Today John Sharp showed me this insanely cute dwarf miniature horse, named Koda. He’s about as big as a cat, so noticeably smaller than a normal miniature horse because he is, well, a dwarf.

Click for a bigger image, or see more pics here.

One of my favorite sidetrips in Graham Harman’s Guerilla Metaphysics (back in print soon) is his theory of cuteness, which I find to be the most convincing and elegant treatment of the notion around. Here’s the key passage, from page 142 of the book:

Cute objects are either lovely, or else they are delightfully absorbed in some technique that we ourselves take for granted. That is to say, certain actions are performed by certain worldly agents with a regularlity and ease devoid of any hesitation. Horses gallop, donkeys eat, humans write letters, and native speakers of a language use it fluently. The labors of such agents become “cute” when they are slightly underequipped for their task: a newborn horse trying to prance on its skinny, awkward legs; a sweet little donkey trying to eat a big pile of hay with its sweet little mouth and tongue; a child handing us a thank-you note with imperfect grammar; a foreigner misusing our language in slightly incorrect but delightfully vivid fashion. In each of these cases, the cute agent is one that makes use ofimplements of which it is not fully in command.

Koda realizes one of Harman’s examples (the little donkey). He really drives home the soundness of this account of cute, and also why it is different from Japanese cuteness: the latter produces a sense of protection and innocence; the former accounts for a much broader scope of slight inabililty, one that has nothing to do with parental instinct and everything to do with the delight of slight insufficiency.

From a design perspective, cuteness has been so taken over by the Japanese Sanrio variant, especially in popular media like videogames with many imports, that we’ve lost touch with this other, more “Western” version of cuteness. Pokémon or Yoshi or Kirby are enormously competent, which isn’t necessarily how cute reads. A truly cute character or situation doesn’t just relate to its appearance and features, but also to its abilities. But I can think of precious few characters from toys or videogames or other media that are cute in this way. Mostly such characters appear, rather than behave.

published August 12, 2009


  1. amarilla

    It’s a kind of conspicuous cluelessness, and we all demonstrate it sooner or later. Like yesterday when at Coney Island a Russian woman came and sat down right on my friend’s bag, under her umbrella, as if she never in her life had been to the beach before and had no concept of personal property. This was cute verging on awkward, and it is raw material for many comedians like Larry David.

    I guess this is a better example of cute:

  2. Mark J. Nelson

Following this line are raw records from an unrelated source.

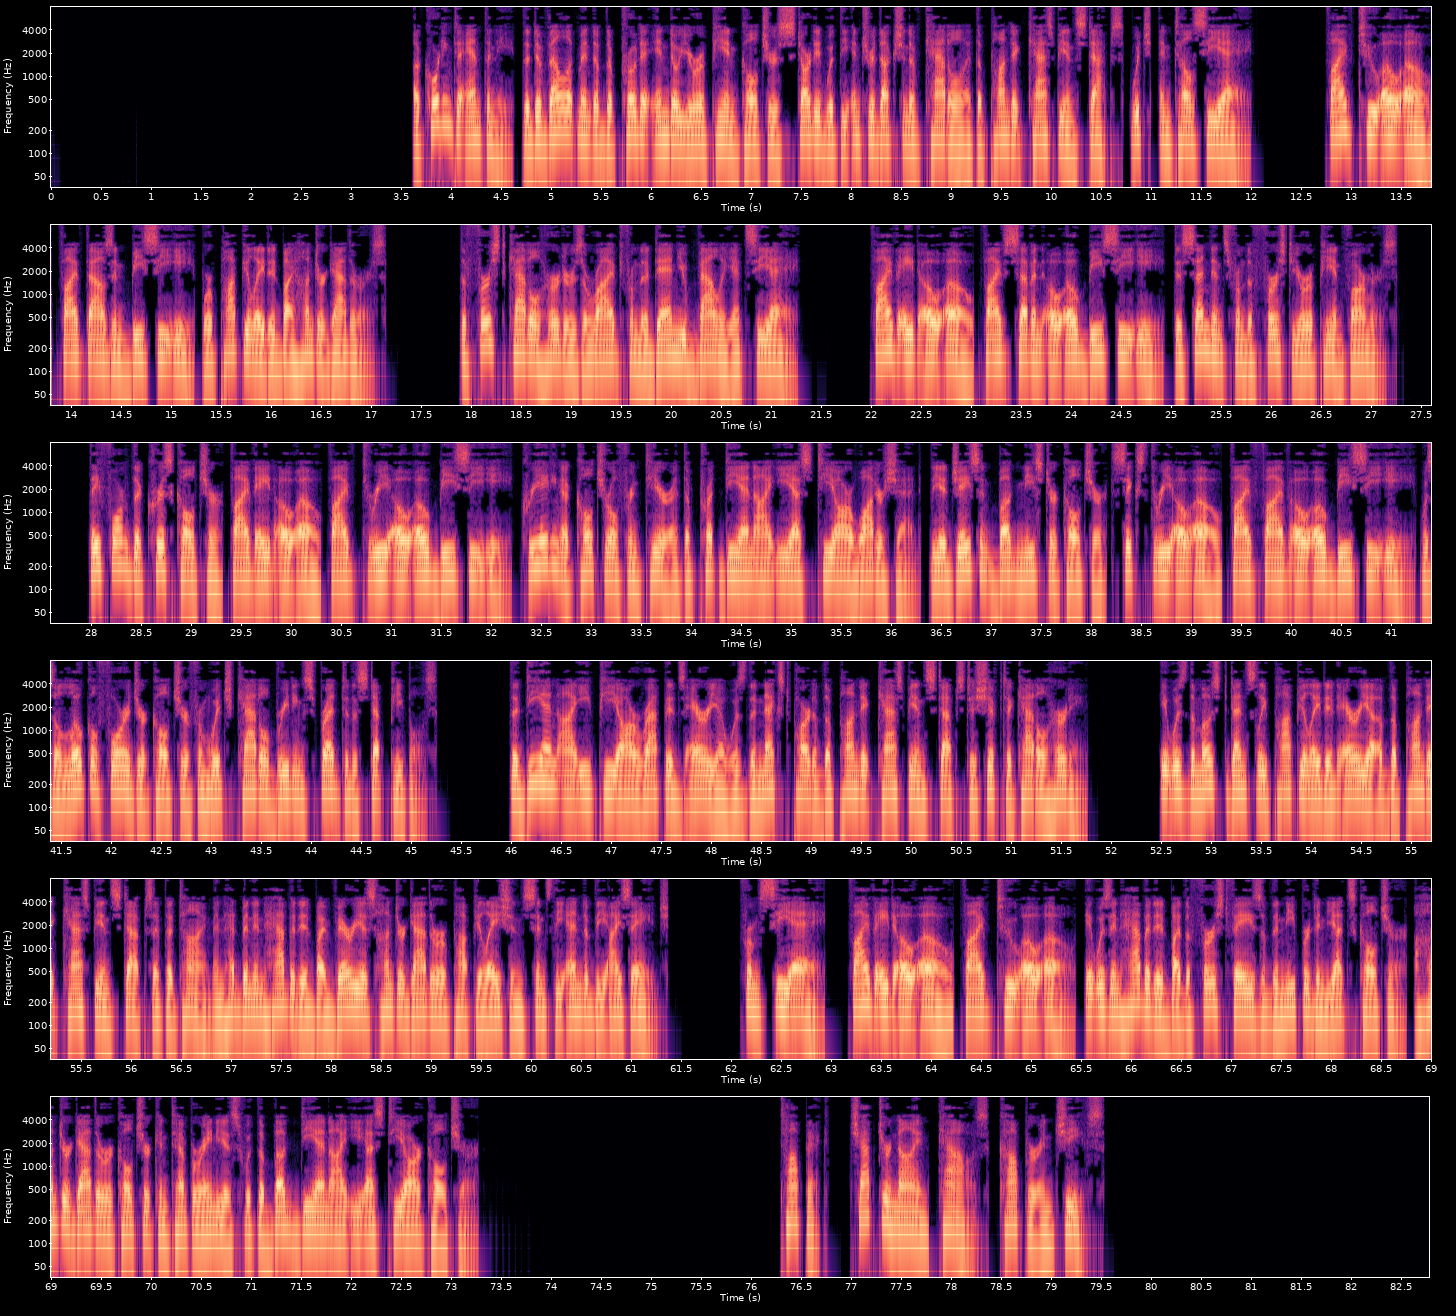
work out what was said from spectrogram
According to Anthony, the development of the Proto-Indo-European cultures started with the introduction of cattle at the Pontic-Caspian steppes, which, until ca. 5200–5000 BCE, were populated by hunter-gatherers. The first cattle herders arrived from the Danube Valley at ca. 5800–5700 BCE, descendants from the first European farmers. They formed the Criș culture 5800–5300 BCE, creating a cultural frontier at the Prut Dniestr watershed. The adjacent Bug-Dniester culture 6300–5500 BCE was a local forager culture from which cattle breeding spread to the steppe peoples. The Dniepr Rapids area was the next part of the Pontic-Caspian steppes to shift to cattle herding. It was the most densely populated area of the Pontic-Caspian steppes at the time and had been inhabited by various hunter-gatherer populations since the end of the Ice Age. From ca. 5800–5200, it was inhabited by the first phase of the Dnieper culture, a hunter-gatherer culture contemporaneous with the Bug Dniestr culture. Chapter 9 – Cows, Copper and Chiefs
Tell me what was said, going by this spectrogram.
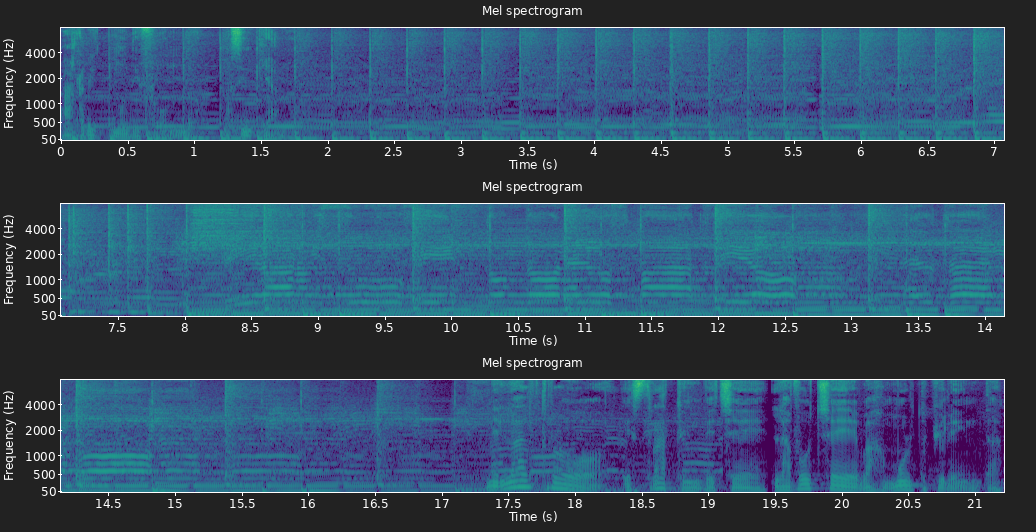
al ritmo di fondo. Ma sentiamo. Nell'altro estratto invece la voce va molto più lenta.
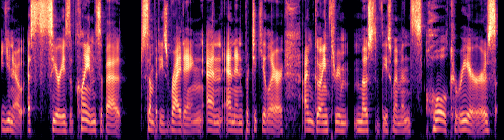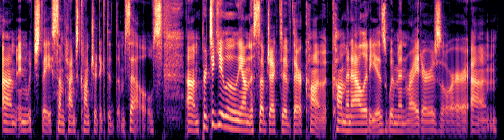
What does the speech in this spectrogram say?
you know a series of claims about somebody's writing. And and in particular i'm going through most of these women's whole careers um, in which they sometimes contradicted themselves um, particularly on the subject of their com- commonality as women writers or um,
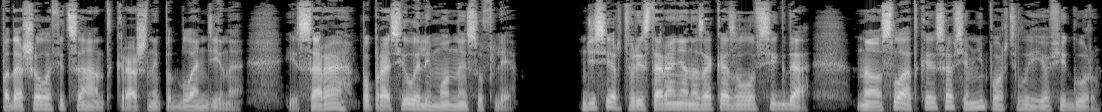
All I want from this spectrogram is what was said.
Подошел официант, крашеный под блондина, и Сара попросила лимонное суфле. Десерт в ресторане она заказывала всегда, но сладкое совсем не портило ее фигуру.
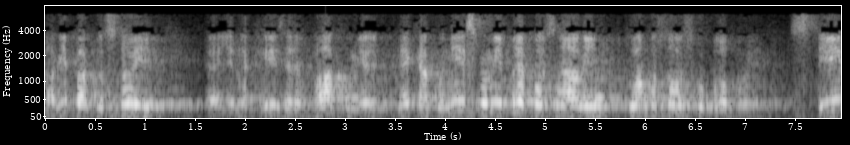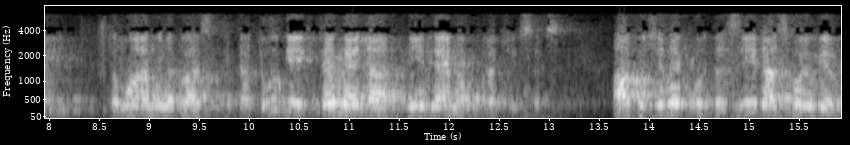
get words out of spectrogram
Ali ipak postoji e, jedna kriza, jedan vakum, jer nekako nismo mi prepoznali tu apostolsku propoved. S tim što moramo naglasiti da drugih temelja mi nemamo, braći i sestre. Ako će neko da zida svoju vjeru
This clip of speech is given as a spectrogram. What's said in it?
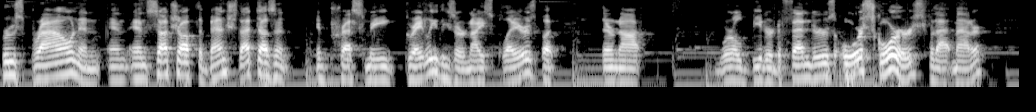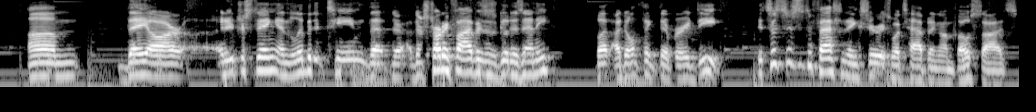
Bruce Brown and and and such off the bench. That doesn't impress me greatly. These are nice players, but they're not world beater defenders or scorers for that matter. Um, they are an interesting and limited team that their, starting five is as good as any, but I don't think they're very deep. It's just, just a fascinating series what's happening on both sides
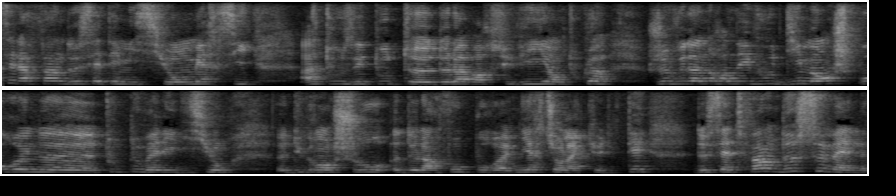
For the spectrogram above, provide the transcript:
C'est la fin de cette émission. Merci à tous et toutes euh, de l'avoir suivi. En tout cas, je vous donne rendez-vous dimanche pour une euh, toute nouvelle édition euh, du Grand Show de l'info pour revenir sur l'actualité de cette fin de semaine.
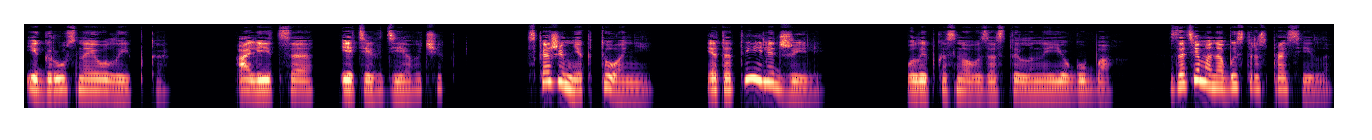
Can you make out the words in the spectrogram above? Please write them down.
и грустная улыбка. А лица этих девочек? Скажи мне, кто они? Это ты или Джили? Улыбка снова застыла на ее губах. Затем она быстро спросила.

    This reminds me in an odd way of John Holt‘s attacks on children being perceived as cute in his polemical Escape from Childhood (1974). He basically sees cuteness as a subjugation move that attempts to portray the “cute” object as a mildly incompetent version of some other object that serves as the norm.

    (Presented without endorsement; just thought it was interesting that I’d run across something similar before, but with a very different sentiment attached.)

  3. William Huber

    The cases of Japanese cuteness that you identify are, interestingly, those that appeal to young boys: they are cuteness charged with efficacy and dynamic energy. (They are, of course, not representative of the universe of cute things in Japanese media culture – they are those brands most successfully marketed to young western males.)

    I think, too, that what you call western cuteness is highly gendered and part of the formation of gender. Videogame avatars have to be efficacious, or else they are game patients. The characters in “Loco Roco” and other such games, in which the avatars are, in fact, passive or relatively inefficacious, are telling in that they are (often) Japanese version of just such a “cute” underequippedness.

  4. Ian Bogost

    William, this is really interesting. I want to understand it more. Can you explain the Japanese version of underequipped cuteness a bit more?

  5. lelak

    “Japanese cuteness” seems to fall into what I’ve generally thought of as “cutesy”.

  6. Ian Bogost

    Interesting. I’ve always heard “cutesy” as sort of a sickly sweet mawkishness, a cuteness applied for excess. In that respect, I can see the connection.